Even though they share various similarities, these ancient South American grains also differ in multiple ways. They are known as whole-grain foods but they are not entirely true cereal grains. Let’s look at how they differ from each other in the following ways.
Amaranth contains more protein when compared to quinoa. A cup of Amaranth serves 9g of protein, while a cup of quinoa serves 8g of protein. However, both of them serve almost double the amount of protein that you can get from whole wheat, oats, and brown rice. Even the protein quality in both quinoa and Amaranth is better than nearly all the whole grains that are also low in lysine, an amino acid.
In addition to that, both the grains are good sources of zinc, magnesium, iron and are considered vital sources of the essential vitamin B6.
|One cup of Quinoa
|One cup of Amaranth
|18% Vitamin B6 RDA
|22% Vitamin B6 RDA
|15% Riboflavin and Thiamine RDA
|3.75% Riboflavin and Thiamine RDA
Even though both Amaranth and quinoa offer a nutty flavor after cooking them, Amaranth is more flavourful. The seed of Amaranth while cooking releases an intense grass aroma that translates to an herbal, nutty flavor reminiscent of hay. But in the case of quinoa, it releases a mild flavor that can easily take on the attributes of the food it is being served with.
Amaranth is a power-packed grain with numerous healthy properties that include fiber, antioxidants, vitamins, minerals, and proteins. Amaranth grains can be added in various dishes as a vital ingredient to bring out the flavor, aroma, and taste of the grains. Here is a list of some Indian recipes which you can try to add Amaranth in your daily diet.
Even though Amaranth has existed for a long time, it has gained popularity among people in recent times as it contains quality minerals and proteins. Its utmost specialty is that it is gluten-free and allows a whole lot of gluten intolerant people to include Amaranth in their diet.

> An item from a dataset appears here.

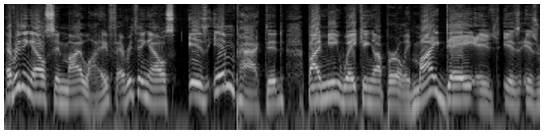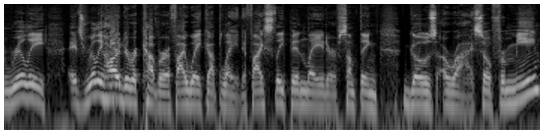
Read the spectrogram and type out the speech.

Amaranth is highly beneficial for your health as it includes a wide range of nutrients in it. You can even cook Amaranth into a variety of dishes that are both healthy and tasty.